Some examples of an ‘unheard voice’ could include: A personal family story relating to conflict, the feelings of a service child who has a parent deployed, the perspective of people from a defeated army, refugees fleeing from their homes, the perspective of indigenous or minority groups, young people caught in the midst of conflict, or if animals could speak - what would they say? Feel free to be creative with how you interpret the theme! Scroll down to see some examples created by other young people!

NSI goodies and other exciting opportunities - to be confirmed when we can!

The Volksbund had kindly offered 4 spots into their summer camp for first place winners in the 16-18 age category of each section of the competition! More details to come soon!
The competition will run from Friday 4th September 2020 - Friday 19th March 2021


Taking Part


The most important things to know before you enter:

The simplest way to enter is online, which you can do by clicking the buttons below. If you would like to send us a physical copy of your work, please send it to: Never Such Innocence, 11 Slingsby Place, London, WC2E 9AB. To request a physical entry form, please email We regret that we are unable to return work due to the volume of entries we receive.

You are welcome to enter each category once - Poetry, Art, Speech and Song - a total of four entries per person.

Please don’t filter your entries - every single participant receives a special personalised Certificate of Commendation!

If you are an individual submitting one piece of work, please use the Individual Entry Form.

If entering one work created by a group of young people please use a Group Entry Form. Include everyone’s names on the entry form, so that all of the young people receive a certificate.

If you would like to submit multiple works by different young people, please use the Multiple Entry Form.

Any problems just ask us! We are a small and dedicated team and will be more than happy to assist, email us at or call 020 7836 2603.


Farnham Flash Fiction Competition 2021

Flash Fiction Competition 2021

The Farnham Flash Fiction Competition is co-ordinated and facilitated by Creative Catalogues and Sally Dickson.

Have you a 500-word-story waiting to be written?

How to enter:
1. Format your story as a Word doc, font 12px Times New Roman, double spaced. Add word count.
2. Please do not include your name, pen name or identifier on your competition submission
3. Pay £5 competition entry fee using Paypal
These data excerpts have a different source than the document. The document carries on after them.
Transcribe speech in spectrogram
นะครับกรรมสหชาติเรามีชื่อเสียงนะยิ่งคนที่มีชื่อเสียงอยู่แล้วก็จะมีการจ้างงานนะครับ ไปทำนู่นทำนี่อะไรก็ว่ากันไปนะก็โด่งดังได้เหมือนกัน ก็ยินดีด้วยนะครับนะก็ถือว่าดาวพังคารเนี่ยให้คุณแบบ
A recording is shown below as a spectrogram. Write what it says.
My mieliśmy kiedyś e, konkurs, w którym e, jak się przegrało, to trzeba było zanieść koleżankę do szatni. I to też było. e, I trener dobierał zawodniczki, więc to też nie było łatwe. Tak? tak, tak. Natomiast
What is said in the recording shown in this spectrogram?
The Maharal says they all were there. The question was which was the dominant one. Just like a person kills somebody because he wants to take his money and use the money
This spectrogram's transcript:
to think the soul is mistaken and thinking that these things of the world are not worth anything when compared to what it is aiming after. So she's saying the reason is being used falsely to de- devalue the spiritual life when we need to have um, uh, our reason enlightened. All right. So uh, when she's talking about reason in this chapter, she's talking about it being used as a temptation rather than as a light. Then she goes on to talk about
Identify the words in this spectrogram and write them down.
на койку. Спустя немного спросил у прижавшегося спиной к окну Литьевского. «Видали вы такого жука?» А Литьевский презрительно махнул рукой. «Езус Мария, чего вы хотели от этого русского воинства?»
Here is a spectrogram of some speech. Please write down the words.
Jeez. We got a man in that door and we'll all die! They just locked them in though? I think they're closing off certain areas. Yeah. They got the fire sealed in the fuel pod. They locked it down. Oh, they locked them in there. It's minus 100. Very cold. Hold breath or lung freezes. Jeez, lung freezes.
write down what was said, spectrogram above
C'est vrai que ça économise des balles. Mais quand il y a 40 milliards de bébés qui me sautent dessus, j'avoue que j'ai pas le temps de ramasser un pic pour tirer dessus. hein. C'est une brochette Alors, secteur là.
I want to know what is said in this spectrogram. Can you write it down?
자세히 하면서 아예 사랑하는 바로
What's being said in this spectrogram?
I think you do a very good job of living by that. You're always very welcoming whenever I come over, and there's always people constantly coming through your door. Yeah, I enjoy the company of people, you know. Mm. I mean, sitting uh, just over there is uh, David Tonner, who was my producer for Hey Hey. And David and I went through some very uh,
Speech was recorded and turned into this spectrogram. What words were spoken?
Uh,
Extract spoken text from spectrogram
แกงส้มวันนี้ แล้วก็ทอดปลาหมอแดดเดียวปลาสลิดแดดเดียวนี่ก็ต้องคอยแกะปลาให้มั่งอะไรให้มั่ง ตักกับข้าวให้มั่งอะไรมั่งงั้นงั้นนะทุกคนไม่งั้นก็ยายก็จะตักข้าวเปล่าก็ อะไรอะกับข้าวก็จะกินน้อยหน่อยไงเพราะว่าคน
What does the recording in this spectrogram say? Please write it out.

4. Forward your PayPal receipt by email to and attach your document
5. Please put : FLASH FICTION SUBMISSION together with the title and author in the subject line
6. In the body of the email include:
a. Your name
​ b. Name of your story
c. Contact details incl. contact phone

​Deadline for competition entries:
Midnight Friday June 4th 2021
​Awards ceremony in Farnham:
Tuesday June 22nd 2021
Plus: ONLINE - Invite to all entrants
7:30pm - 9:30pm

Top Prize: £75 First Runner-up: £25
Best Flash Fiction featuring Farnham: £25

The Leicester Writes Short Story Prize 2021

We’re thrilled to announce the Leicester Writes Short Story Prize 2021 is now open for entries. We’re looking for new and original fiction ...